What matters in this Kulterkampf is a newspaper?sambition, its business acumen, and its cultural imagination. It?s aquestion of allocation of resources, of what a paper?s owners andeditors think is important for readers to know. It is a question ofwhat, in the judgment of the paper?s minders, is news. It?s a questionof respect for ordinary readers? intelligence and their avidity forculture. Famously, books contain news that stays news. I believed whenI was editor of the Los Angeles Times Book Review?as Ibelieve now?that there is no more useful framework for understandingAmerica and the world it inhabits. It is through the work of novelistsand poets that we understand how we imagine ourselves and contend withthe often elusive forces?of which language itself is a foremostfactor?that shape us as individuals and families, citizens andcommunities, and it is through our historians and scientists,journalists and essayists that we wrestle with how we have lived, howthe present came to be, and what the future might bring.

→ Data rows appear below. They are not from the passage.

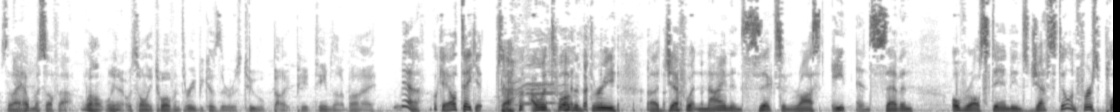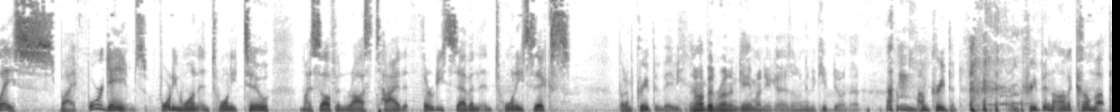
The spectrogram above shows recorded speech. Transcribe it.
So I helped myself out. Well, you know, it's only twelve and three because there was two teams on a bye. Yeah, okay, I'll take it. So I went 12 and 3. Uh, Jeff went 9 and 6 and Ross 8 and 7. Overall standings, Jeff still in first place by four games, 41 and 22. Myself and Ross tied at 37 and 26. But I'm creeping, baby. You know, I've been running game on you guys, and I'm going to keep doing that. I'm creeping. I'm creeping on a come up.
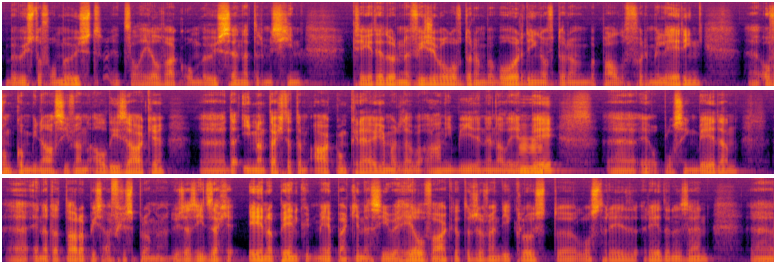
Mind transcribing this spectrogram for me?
bewust of onbewust. Het zal heel vaak onbewust zijn dat er misschien, ik zeg het, hè, door een visual of door een bewoording of door een bepaalde formulering of een combinatie van al die zaken, dat iemand dacht dat hem A kon krijgen, maar dat we A niet bieden en alleen B, eh, oplossing B dan. Eh, en dat het daarop is afgesprongen. Dus dat is iets dat je één op één kunt meepakken. Dat zien we heel vaak, dat er zo van die closed eh, lost reden- redenen zijn, eh,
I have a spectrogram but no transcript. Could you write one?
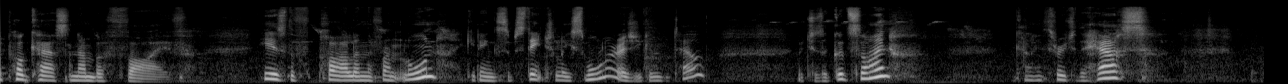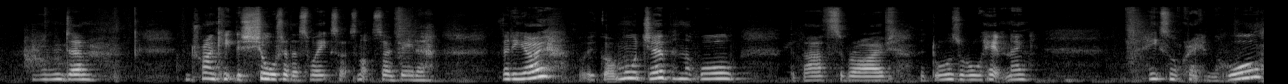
podcast number five. Here's the pile in the front lawn, getting substantially smaller as you can tell, which is a good sign. Coming through to the house, and um, I'm keep this shorter this week so it's not so bad a video. But we've got more jib in the hall, the bath's arrived, the doors are all happening, heat's not cracking the hall.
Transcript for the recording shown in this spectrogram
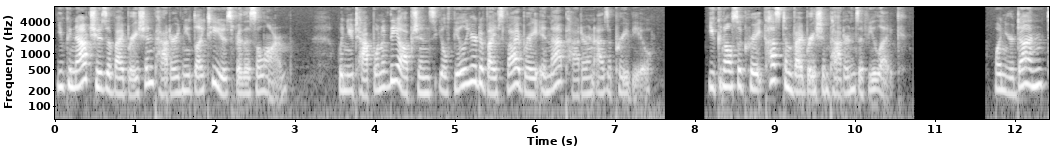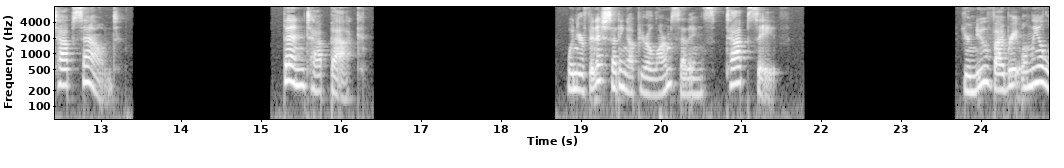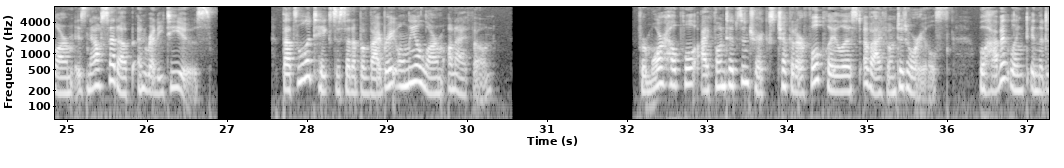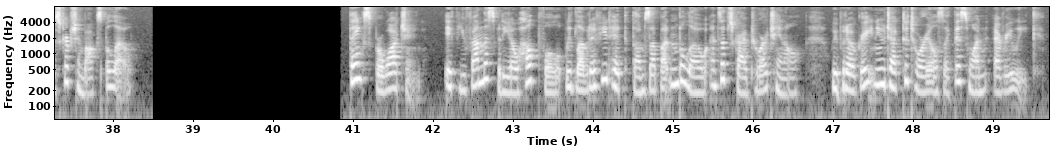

Readers know that. They know in their bones something newspapersforget at their peril: that without books, indeed, without the news ofsuch books?without literacy?the good society vanishes and barbarismtriumphs. I shall never forget overhearing some years ago, on themorning of the first day of the annual Los Angeles TimesFestival of Books, a woman asking a UCLA police officer if he expectedtrouble. He looked at her with surprise and said, ?Ma?am, books arelike Kryptonite to gangs.? There was more wisdom in that cop?s remarkthan in a thousand academic monographs on reforming the criminaljustice system. What he knew, of course, is what all societies sincetime immemorial have known: If you want to reduce crime, teach yourchildren to read. Civilization is built on a foundation of books.?